## What is needed
Your answer must be an exact copy of the records below, with no pictures in it.

## Data records
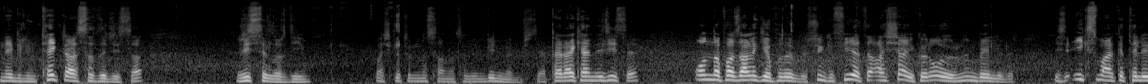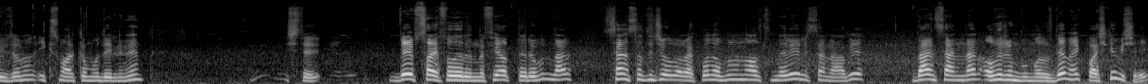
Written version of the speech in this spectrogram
ne bileyim tekrar satıcıysa reseller diyeyim. Başka türlü nasıl anlatabilirim bilmiyorum işte. Perakendeci ise onunla pazarlık yapılabilir. Çünkü fiyatı aşağı yukarı o ürünün bellidir. İşte X marka televizyonun X marka modelinin işte web sayfalarında fiyatları bunlar. Sen satıcı olarak bana bunun altında verirsen abi ben senden alırım bu malı demek başka bir şey.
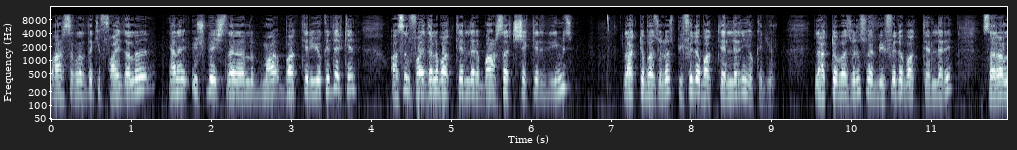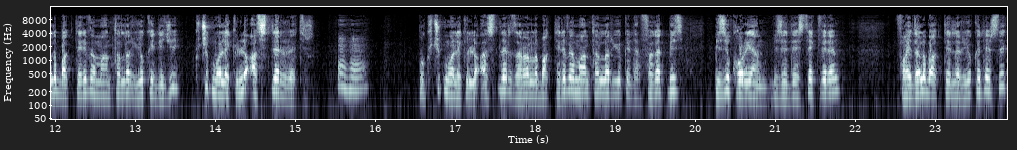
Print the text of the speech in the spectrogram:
bağırsaklardaki faydalı yani 3-5 zararlı bakteri yok ederken asıl faydalı bakterileri bağırsak çiçekleri dediğimiz Lactobacillus bifidobakterilerini yok ediyor. Lactobacillus ve bifidobakterileri zararlı bakteri ve mantarları yok edici küçük moleküllü asitler üretir. Bu küçük moleküllü asitler zararlı bakteri ve mantarları yok eder. Fakat biz bizi koruyan, bize destek veren faydalı bakterileri yok edersek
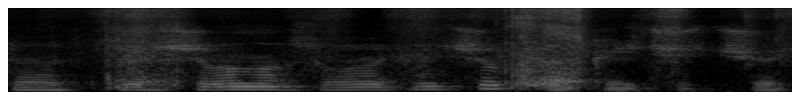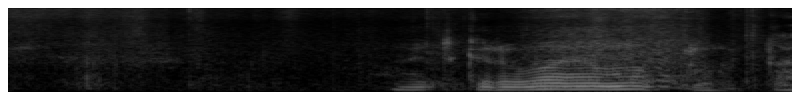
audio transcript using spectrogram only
Так, це що у нас воротничок такий чуть-чуть. Відкриваємо тут.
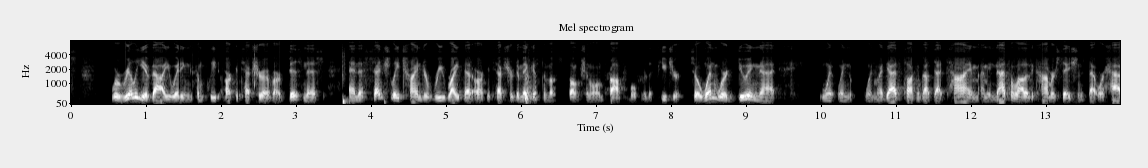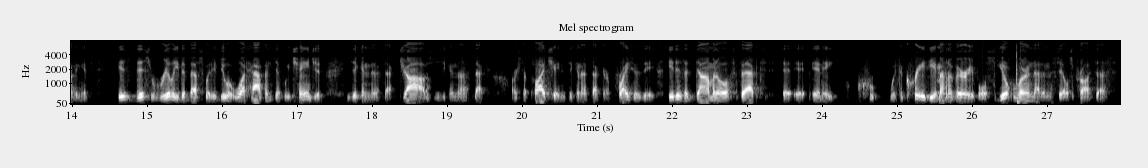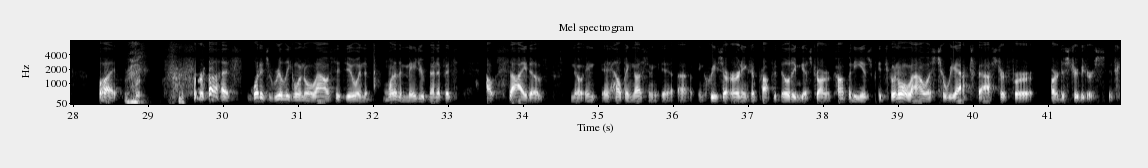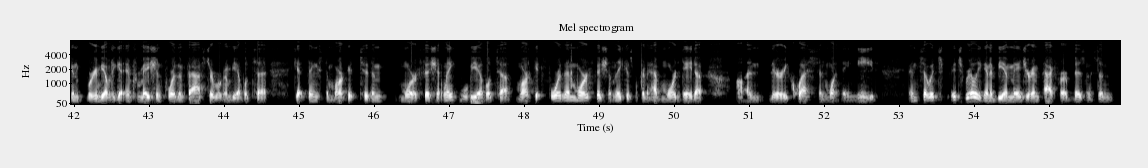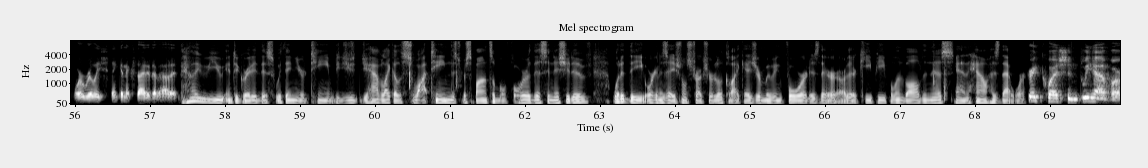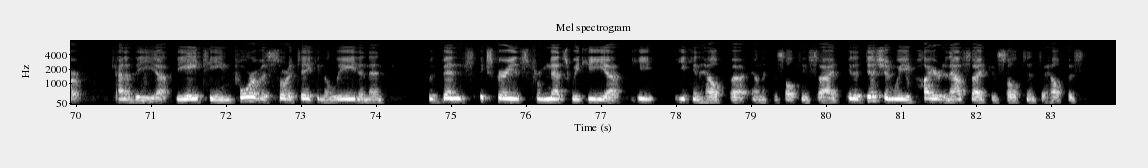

## Answer area
Written version of the speech in this spectrogram
ne bileyim tekrar satıcıysa reseller diyeyim. Başka türlü nasıl anlatabilirim bilmiyorum işte. Perakendeci ise onunla pazarlık yapılabilir. Çünkü fiyatı aşağı yukarı o ürünün bellidir. İşte X marka televizyonun X marka modelinin işte web sayfalarında fiyatları bunlar. Sen satıcı olarak bana bunun altında verirsen abi ben senden alırım bu malı demek başka bir şey.
Print the text of the speech in the spectrogram:
bağırsaklardaki faydalı yani 3-5 zararlı bakteri yok ederken asıl faydalı bakterileri bağırsak çiçekleri dediğimiz Lactobacillus bifidobakterilerini yok ediyor. Lactobacillus ve bifidobakterileri zararlı bakteri ve mantarları yok edici küçük moleküllü asitler üretir. Bu küçük moleküllü asitler zararlı bakteri ve mantarları yok eder. Fakat biz bizi koruyan, bize destek veren faydalı bakterileri yok edersek
audio transcript using spectrogram only
Так, це що у нас воротничок такий чуть-чуть. Відкриваємо тут.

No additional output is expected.